Chairwoman Hautala met on 17th of November with Mr Francis Deng, UN Special Adviser for Prevention of Genocide. The meeting was held to discuss the numerous activities of the Special Advisor and to explore ways the European Parliament Subcommittee could cooperate with his office.[:]
European Parliament Subcommittee on Human Rights held a hearing on prevention of mass human rights abuses and mass atrocities, together with the European Parliament Development Committee, on 18th of March 2010. The meeting with Special Advisor was held on 17th of November to continue the excellent discussion with the Office of the UN High Commissioner for Human Rights, which was commenced at the Subcommittee hearing in March.
Prevention of genocides has been one of the most challenging tasks of the UN. Special Adviser Deng told Chairwoman that despite his mandate foresees him determining whether there may be a risk of genocide, much of his activities are focused on taking steps to prevent genocides or mass atrocities in several different ways. In particular, his office collects information and analyses it in order to function as a so called early warning mechanism on the possibility of genocide or other grave abuses. Chairwoman furthermore appreciated that navigating this field at times within the UN framework can be challenging as this type of violent outbreaks most often carry heavy political undertones.
It is most important to note that the mandate of the Special Adviser instructs him to focus exclusively on prevention of genocide, not on judging whether genocide has or has not taken place. Instead, focus is given to the longer period of time surrounding the events. Indeed, Special Advisor considers that genocide can be a long progression of negative events instead of only one distinct instance. During period of negative developments it is for him to create space to halt such tendencies. Cooperation with all officials and UN Member States is vital in this process, he stressed.
Chairwoman noted that in a fast moving world the mandate of Special Advisor should be adaptable in the best possible way to prevent genocides and mass atrocities. It is crucial to remain open to different ways the early warning signs could be responded to and in this effort partnerships are vital.

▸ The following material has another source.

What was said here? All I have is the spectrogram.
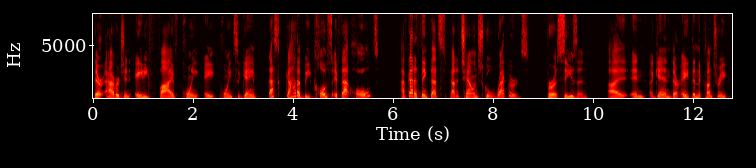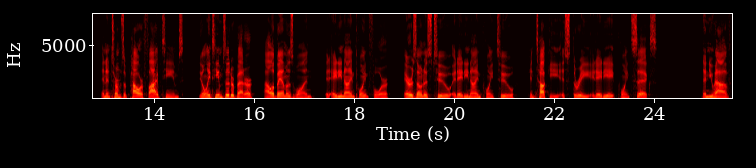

In the new Post-Lisbon structures it is legally foreseen that the EU promote international law in its external relations. While EU has been vocal supporter of universal human rights norms, much remains to be done in the performance of the Union in its bilateral relations and at the international fora. To look into this performance, further discussion at the Subcommittee will take place in the future. Chairwoman assured the Special Advisor of her commitment to ensure best possible cooperation between his office and the European Parliament Subcommittee on Human Rights.